Hope for Jews and, indeed, for any survivor or person who overcomes a struggle, incorporates a mindset that remains determined and positive.  It is a well-known truth that people who survive near death experiences, when others around them give up and perish, are those who looked death in the eye and made a conscious decision to fight.  Hope, as many experts assert, is not mindless optimism or fantasy.  It is grounded in reality and observes the possible while choosing not to give up.  It accepts the fact that nothing in life is a guarantee but such a fact cannot allow one to be a pessimist.  Using hope to one’s advantage, a person must refuse to be defeated by setbacks but rather to learn and be encouraged by them.  Hope is not mindless but is rather strategic and rational – one uses the mind to analyze a situation and then plan the best way forward.  A person incorporates his or her values into hope – am I yearning only for self-gratification or does my hope aspire to something greater than myself – to be alive and thus empowered to do more good for others?  A person with realistic hopes heeds the advice from other people and does not allow pride to stand in the way of listening and accepting  appropriate wisdom.  Such assistance gives hope added substance and power.  As much as good hope is not rooted in pride and gladly accepts help, one must also concentrate on helping oneself.  This involves actual work to realize what one desires.  It also involves continual efforts to eliminate barriers to growth and learning.  What can I do to actively create the hope I have?  How does my negative thinking hold me back from positive hope and positive action?  How can I change my negative thoughts and, instead, look ahead with realistic dreams?  Finally, hopeful persons are creative and adventurous.  They see possibilities around every corner: they are curious and excited about new opportunities in life.

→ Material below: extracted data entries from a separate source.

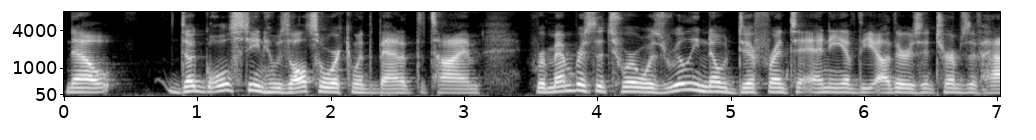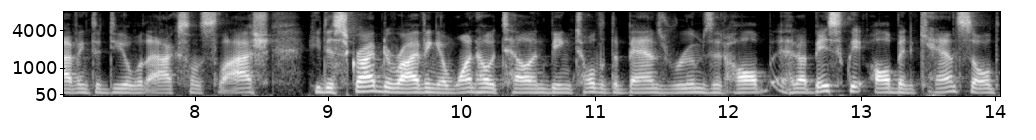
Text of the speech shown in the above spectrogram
Now, Doug Goldstein, who was also working with the band at the time, remembers the tour was really no different to any of the others in terms of having to deal with Axl and Slash. He described arriving at one hotel and being told that the band's rooms had, all, had basically all been canceled.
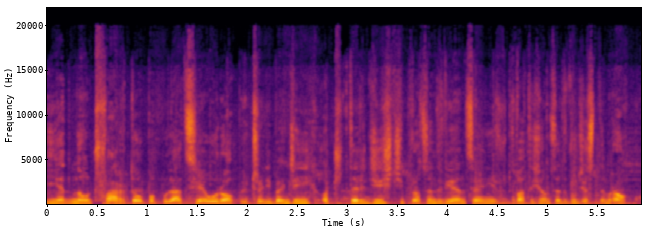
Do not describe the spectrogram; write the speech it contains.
1 czwartą populacji Europy, czyli będzie ich o 40% więcej niż w 2020 roku.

I have said before that one of the most satisfying perks of my work is the privilege to get to know many people in deeply personal ways.  The stories I hear inspire me and give me hope in the goodness and beauty of all humanity.  From a mother who is back at college and cares for challenged children – determined to create a good life for them, to one who fights great health challenges with grace and peace, to those who are emerging from the closet into a brave new world of gay identity, to one who is resolute about finding a new and exciting job, to activists who fight for the rights of prisoners, animals, students, addicts, gays and lesbians, the homeless and poor, to parents who tirelessly yearn and work for the health and well-being of children, partner and family – such people are hope personified.  Indeed, a message about hope could simply be a recital of yours and other’s life stories.

Too often I lose sight of the hope I have within me – to make a difference, to live with joy, to leave this world at peace.  I can despair and I can mourn petty challenges.  But the few dark days of my very blessed life – when I was fired for coming out as a gay man, when I lost too many good friends, when I have parted ways with those I still deeply love, the pilot light of hope harbored in my soul was somehow never extinguished.  In time, such hope burned bright again and I was restored, I survived.  In working through a few minor struggles even today, I must hold onto that hope.  Life is too precious.  Life is filled with too many good and caring people.  It offers new adventures every day.  Life challenges us to do the work of building better selves and, a better world.  I must remind myself that as long as such truths are self-evident, there is hope.  In the midst of any darkness, we must yearn for hope’s bright flame and then we must help light it.  No matter the difficulty, no matter the pain, no matter the sorrow, the loneliness, the loss, or the nearness of death – may we never give up, never give up, Never……Ever……Give Up!

I wish all of you much peace and even more joy.